Belarus is mired in its worst economic crisis in 17 years amid rare protests against President Alexander Lukashenko’s leadership.
The IMF has told Lukashenko that he must give up his control of the country’s centrally-planned economy to get the 5.5 billion euros of aid it has requested.
It wants civil servant salaries frozen, subsidies scrapped and the Belarusian rouble allowed to float freely without government intervention.
Belarus has a public deficit of 16 percent of GDP but, nevertheless, Lukashenko has just reversed a planned 30 percent fuel hike to calm public anger.
Lukashenko has always kept an iron-like grip on Belarus. In return, he promised strong economic growth and stability.
That strategy has been damaged after Russia demanded more money for its oil and gas exports — both key drivers to the Belarusian economy.
Belarus recently devalued its currency by 36 percent against the dollar and year-on-year inflation stands at 32.6 percent, further eroding its citizens’ spending power.

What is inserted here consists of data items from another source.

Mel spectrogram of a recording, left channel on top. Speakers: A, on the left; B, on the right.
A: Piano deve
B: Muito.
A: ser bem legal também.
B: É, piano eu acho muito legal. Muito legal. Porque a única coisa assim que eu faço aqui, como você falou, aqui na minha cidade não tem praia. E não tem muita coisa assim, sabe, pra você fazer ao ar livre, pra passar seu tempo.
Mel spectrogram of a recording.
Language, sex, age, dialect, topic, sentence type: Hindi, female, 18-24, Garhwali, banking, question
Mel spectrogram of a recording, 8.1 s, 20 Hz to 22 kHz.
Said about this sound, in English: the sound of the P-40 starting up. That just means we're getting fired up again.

Minsk also still owes Moscow 37 million euros in unpaid electricity bills. Russia says it will halt electricity supplies on June 19th if the debt is not settled.

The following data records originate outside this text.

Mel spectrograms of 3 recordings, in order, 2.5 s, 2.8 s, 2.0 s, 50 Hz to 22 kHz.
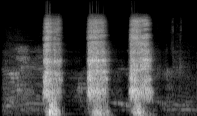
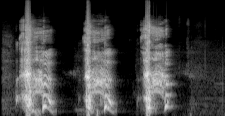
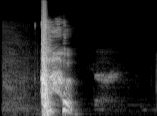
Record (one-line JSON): {"exhalation_length": "2.5 s", "exhalation_amplitude": 32768, "exhalation_signal_mean_std_ratio": 0.48, "three_cough_length": "2.8 s", "three_cough_amplitude": 32768, "three_cough_signal_mean_std_ratio": 0.5, "cough_length": "2.0 s", "cough_amplitude": 32768, "cough_signal_mean_std_ratio": 0.33, "survey_phase": "beta (2021-08-13 to 2022-03-07)", "age": "18-44", "gender": "Male", "wearing_mask": "No", "symptom_none": true, "smoker_status": "Current smoker (e-cigarettes or vapes only)", "respiratory_condition_asthma": false, "respiratory_condition_other": false, "recruitment_source": "REACT", "submission_delay": "4 days", "covid_test_result": "Negative", "covid_test_method": "RT-qPCR", "influenza_a_test_result": "Negative", "influenza_b_test_result": "Negative"}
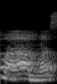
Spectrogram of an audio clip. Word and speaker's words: Bahamas: La palabra Bahamas sería un caso de hiato simple, claro, porque la H es muda.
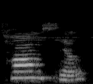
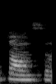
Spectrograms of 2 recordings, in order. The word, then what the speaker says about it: টনসিল: হয়েছে, এটা বলি না, আসলে এটা কিন্তু টনসিল না, এটা হচ্ছে টনসল, এটা এস এল হবে, টনসল, টনসল, ইংলিশ উচ্চারণটা হচ্ছে টনসল, টনসল, টনসল, trauma, trauma, travel, travel, trace, trace.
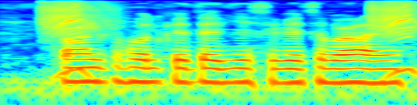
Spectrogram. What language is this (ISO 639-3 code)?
bho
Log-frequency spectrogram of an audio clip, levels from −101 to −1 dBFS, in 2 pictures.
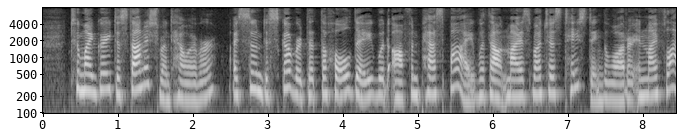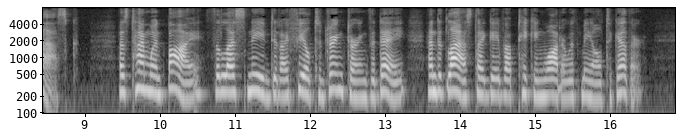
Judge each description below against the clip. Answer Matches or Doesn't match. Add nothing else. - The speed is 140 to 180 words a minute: Doesn't match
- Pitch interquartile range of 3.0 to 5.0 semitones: Matches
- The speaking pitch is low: Doesn't match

If Belarus wants to turn to the Russian-led Eurasian Economic Community for a 2.8-billion-euro bailout then it will be under pressure to sell off some of its state assets first.
On the block would be the government’s 50 percent stake in Beltransgaz. The other half is already owned by Russia’s state-run energy firm Gazprom, which is said to be interested in buying the rest of the company.